Agnetha D Fruijtier, Jetske van der Schaar, Ingrid S van Maurik, Marissa D Zwan, Philip Scheltens, Femke Bouwman, Yolande A L Pijnenburg, Bart N M van Berckel, Jarith Ebenau, Wiesje M van der Flier, Ellen M A Smets, Leonie N C Visser
Introduction: Empirical studies on effective communication for amyloid disclosure in mild cognitive impairment (MCI) are lacking. We aimed to study the impact of six communication strategies.
Method: We performed a randomized controlled trial with seven randomly assigned, video-vignette conditions: six emphasizing a communication strategy and one basic condition. All showed a scripted consultation of a neurologist disclosing positive amyloid positron emission tomography (PET) scan results to an MCI patient. Healthy individuals (N = 1017; mean age ± SD 64 ± 8, 808 (79%) female) were instructed to imagine themselves in the video, answered questionnaires assessing information recall, emotional state, and behavioral intentions, and evaluate the physician/information.
Results: “Risk best practice” resulted in highest free recall compared to other strategies (P < .05), except “emotional support”. Recall in “emotional support” was better compared to “basic-‘ and elaborate information”(P < .05). “Risk best practice” resulted in the highest uncertainty (P < .001). “Teach-back” and “emotional support” contributed to the highest evaluations (P -values < .01).

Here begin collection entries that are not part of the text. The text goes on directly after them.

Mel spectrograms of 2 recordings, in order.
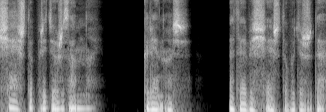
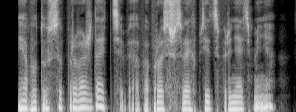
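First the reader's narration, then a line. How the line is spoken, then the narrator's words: Calm inquiry. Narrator (Russian): спокойно поинтересовался Ягуар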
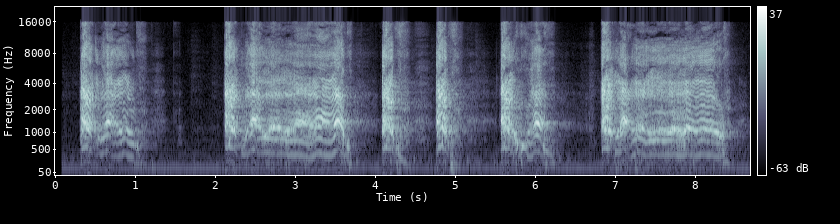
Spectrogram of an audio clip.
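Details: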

Conclusion: Risk communication best practices, attending to emotions, and teach-back techniques enhance information recall of amyloid-PET results, and could contribute to positive care evaluations.